Wednesday, March 7, 2007

Navy Bean Soup

In addition to being on a casserole kick, I am also on a bean soup jag. Again, I cite the cold and the related need for coziness as my defense. The fortunate thing is this: there is no shame in loving a good bean soup.

First though: In talking to friends, I have discovered that there are people out there who fear dried beans (eek!). So, this weekend, I'll be posting a leguminous dissertation about beans and bean cookery. Stay tuned ...

Tonight's soup recipe is below, do not be skeptical of the limited ingredient list, and the secret ingredient.

Navy Bean Soup
  • 1 pound navy beans (these are small white beans, not to be confused with cannellini which are large white beans)
  • 1 tablespoon olive oil
  • 1 onion, chopped
  • 1/2 pound ham, chopped (I get thick sliced ham at the deli counter and cube it)
  • 1/4 - 1/2 cup ketchup, to taste
  • salt and pepper

Pick over and rinse the beans. Put them in a bowl and cover them with water. In a large soup pot, saute the onion in a little olive oil until soft and translucent, about 5-10 minutes, depending on the size of your chop.

Drain the beans and add them to the soup pot with the onions. Cover the beans with water (you want the water to be about 1" above the beans) and bring to a boil. Add salt (2 - 3 teaspoons). When the water is boiling, turn down the heat and simmer the beans until soft and smooshy, adding more water as needed (you don't want them falling apart, but they should be the opposite of al dente: gently yielding). Depending on the age of your beans, this could take anywhere from 45 minutes to 2 hours. Add the ham after the beans have started simmering.

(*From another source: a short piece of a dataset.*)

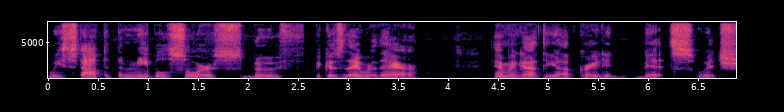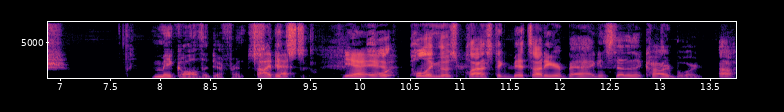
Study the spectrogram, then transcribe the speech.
we stopped at the Meeple Source booth because they were there and we got the upgraded bits which make all the difference. I bet. It's Yeah, yeah. pull- pulling those plastic bits out of your bag instead of the cardboard. Oh,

When the beans are done, take your trusty potato masher and mash some of the soup up so it becomes creamy. Add more water if everything is too think.

Squirt in the ketchup. Start with 1/4 cup and see what it tastes like to you: you should taste a little tomato, but what you should find is that the ketchup brings the "beaniness" together with the onion and the ham. Add more ketchup if you'd like (remember this is not tomato soup ... unless you want it to be). Adjust salt to taste and grind in lots of pepper.

Makes 4-5 servings. I usually make a double batch of bean soups - so easy to freeze.

1 comment:

Anonymous said...

Everything sounds interesting, and, yes, it is comfort-food weather. I'm glad you'll be writing about dried beans. I always use those rather than canned, but with larger beans the results are sometimes unpredictable. I follow the soaking & cooking directions, but often end up with beans that are soft inside, with a tough outer shell.
You mention that the age of the beans matters. I keep several bags in the refrigerator and also put some in mason jars and keep them on a shelf near a window (not sunny.) Better not do that any more, right?

Blog Widget by LinkWithin